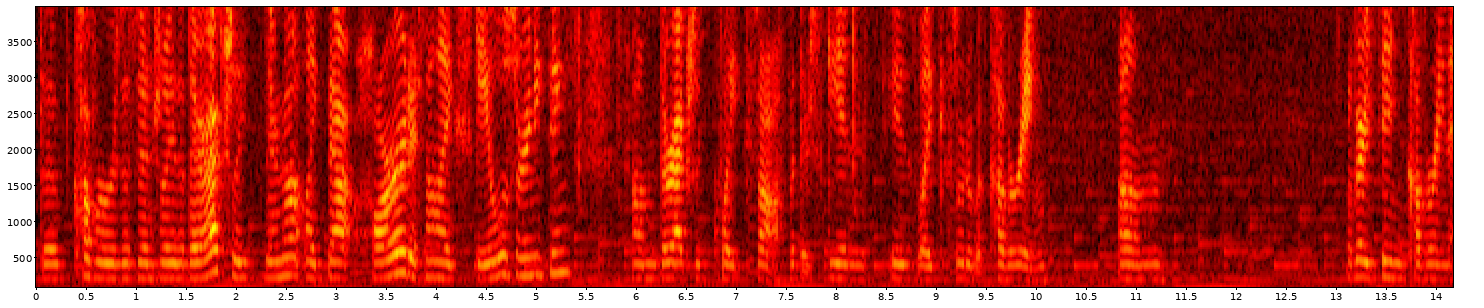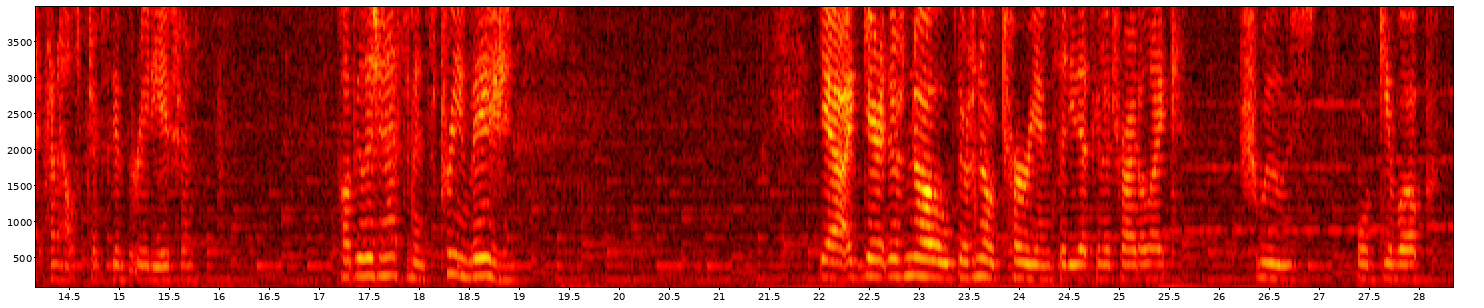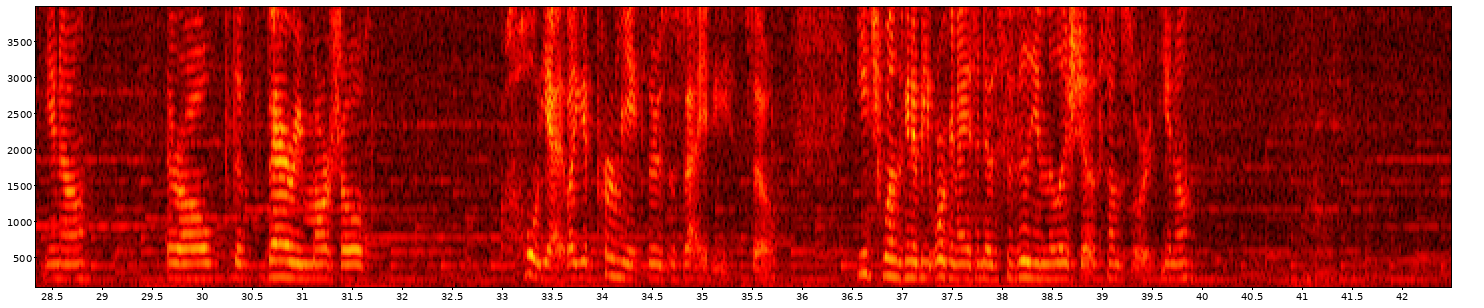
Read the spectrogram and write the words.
the covers essentially that they're actually they're not like that hard. It's not like scales or anything. Um, they're actually quite soft, but their skin is like sort of a covering, um, a very thin covering that kind of helps protect against the radiation. Population estimates pre-invasion. Yeah, I guarantee there's no there's no Turian city that's gonna try to like schmooze or give up, you know? They're all the very martial whole yeah, like it permeates their society. So each one's gonna be organized into a civilian militia of some sort, you know?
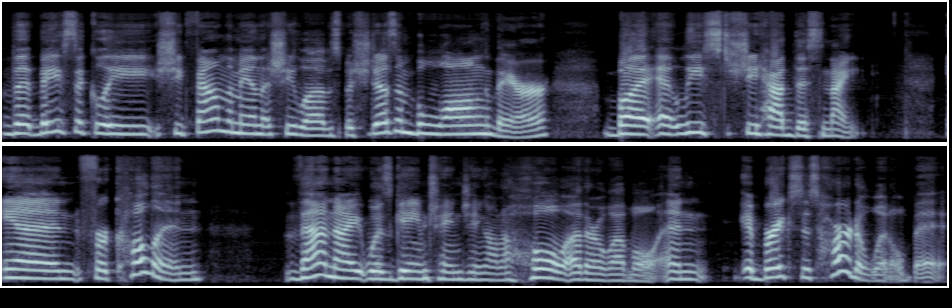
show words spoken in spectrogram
that basically she found the man that she loves, but she doesn't belong there. But at least she had this night. And for Cullen, that night was game changing on a whole other level. And it breaks his heart a little bit.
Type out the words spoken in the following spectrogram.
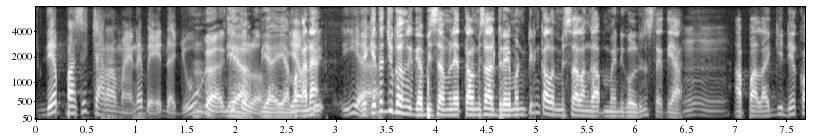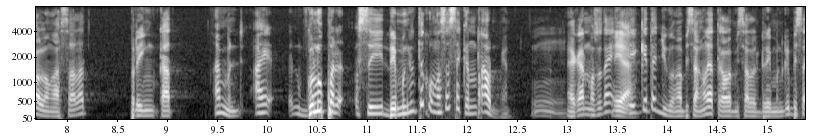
dia pasti cara mainnya beda juga Hmm, gitu iya, loh. Iya, iya. Yang Makanya iya. ya kita juga nggak bisa melihat kalau misalnya Draymond Green kalau misalnya nggak main di Golden State ya. Mm-mm. Apalagi dia kalau nggak salah peringkat I mean, I, gue lupa si Draymond Green tuh kalau nggak salah second round kan. Hmm. Ya kan maksudnya Iya. ya kita juga nggak bisa ngeliat kalau misalnya Draymond Green bisa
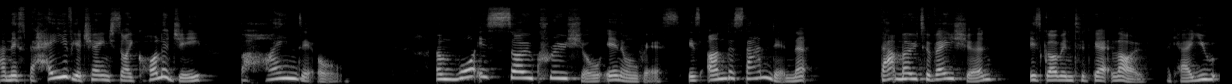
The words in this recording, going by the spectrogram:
and this behavior change psychology behind it all. And what is so crucial in all this is understanding that that motivation is going to get low. Okay. You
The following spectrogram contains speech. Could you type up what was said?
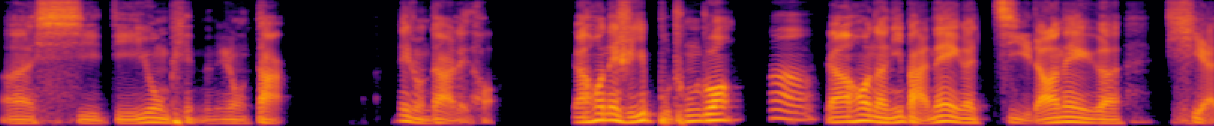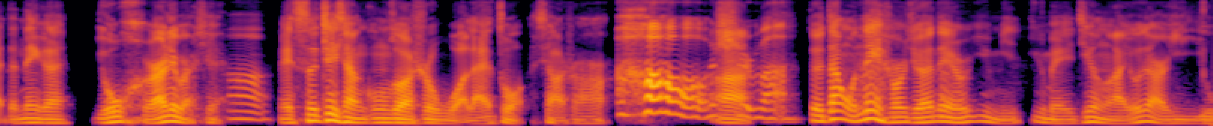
呃洗涤用品的那种袋儿，那种袋儿里头，然后那是一补充装，嗯然后呢，你把那个挤到那个铁的那个油盒里边去。嗯，每次这项工作是我来做，小时候。哦，啊是吗？对，但我那时候觉得那时候 玉米玉美净啊，有点油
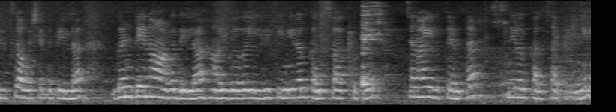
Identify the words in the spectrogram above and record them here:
ತಿರುಗಿಸೋ ಅವಶ್ಯಕತೆ ಇಲ್ಲ. ಗಂಟೇನೂ ಆಗೋದಿಲ್ಲ. ಇವಾಗ ಈ ರೀತಿ ನೀರಲ್ಲಿ ಕಲಸಿ ಹಾಕ್ಬಿಟ್ರೆ ಚೆನ್ನಾಗಿರುತ್ತೆ ಅಂತ ನೀರಲ್ಲಿ ಕಲಸಿ ಹಾಕಿದ್ದೀನಿ.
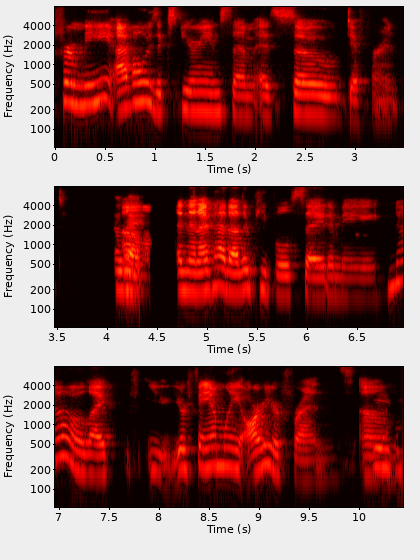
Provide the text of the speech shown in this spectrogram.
for me i've always experienced them as so different. Okay. Um, and then I've had other people say to me, "No, like you, your family are your friends. Um, mm-hmm.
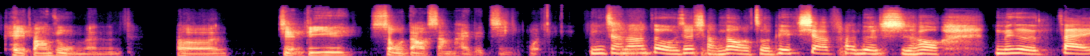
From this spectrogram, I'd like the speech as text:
可以帮助我们呃减低受到伤害的机会。你讲到这，我就想到我昨天下班的时候，那个在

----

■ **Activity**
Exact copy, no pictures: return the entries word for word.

■ **Exercise solution**
Read the spectrogram and write the words.
the covers essentially that they're actually they're not like that hard. It's not like scales or anything. Um, they're actually quite soft, but their skin is like sort of a covering, um, a very thin covering that kind of helps protect against the radiation. Population estimates pre-invasion. Yeah, I guarantee there's no there's no Turian city that's gonna try to like schmooze or give up, you know? They're all the very martial whole yeah, like it permeates their society. So each one's gonna be organized into a civilian militia of some sort, you know?
show words spoken in spectrogram
that basically she found the man that she loves, but she doesn't belong there. But at least she had this night. And for Cullen, that night was game changing on a whole other level. And it breaks his heart a little bit.
Type out the words spoken in the following spectrogram.
dia pasti cara mainnya beda juga Hmm, gitu iya, loh. Iya, iya. Yang Makanya iya. ya kita juga nggak bisa melihat kalau misalnya Draymond Green kalau misalnya nggak main di Golden State ya. Mm-mm. Apalagi dia kalau nggak salah peringkat I mean, I, gue lupa si Draymond Green tuh kalau nggak salah second round kan. Hmm. Ya kan maksudnya Iya. ya kita juga nggak bisa ngeliat kalau misalnya Draymond Green bisa
The words in this recording, going by the spectrogram:
and this behavior change psychology behind it all. And what is so crucial in all this is understanding that that motivation is going to get low. Okay. You
The following spectrogram contains speech. Could you type up what was said?
呃洗涤用品的那种袋儿，那种袋儿里头，然后那是一补充装，嗯然后呢，你把那个挤到那个铁的那个油盒里边去。嗯，每次这项工作是我来做，小时候。哦，啊是吗？对，但我那时候觉得那时候 玉米玉美净啊，有点油
Identify the words in the spectrogram above and record them here:
ತಿರುಗಿಸೋ ಅವಶ್ಯಕತೆ ಇಲ್ಲ. ಗಂಟೇನೂ ಆಗೋದಿಲ್ಲ. ಇವಾಗ ಈ ರೀತಿ ನೀರಲ್ಲಿ ಕಲಸಿ ಹಾಕ್ಬಿಟ್ರೆ ಚೆನ್ನಾಗಿರುತ್ತೆ ಅಂತ ನೀರಲ್ಲಿ ಕಲಸಿ ಹಾಕಿದ್ದೀನಿ.
Provide the text of the speech shown in this spectrogram.
for me i've always experienced them as so different. Okay. Um, and then I've had other people say to me, "No, like you, your family are your friends. Um, mm-hmm.
From this spectrogram, I'd like the speech as text:
可以帮助我们呃减低受到伤害的机会。你讲到这，我就想到我昨天下班的时候，那个在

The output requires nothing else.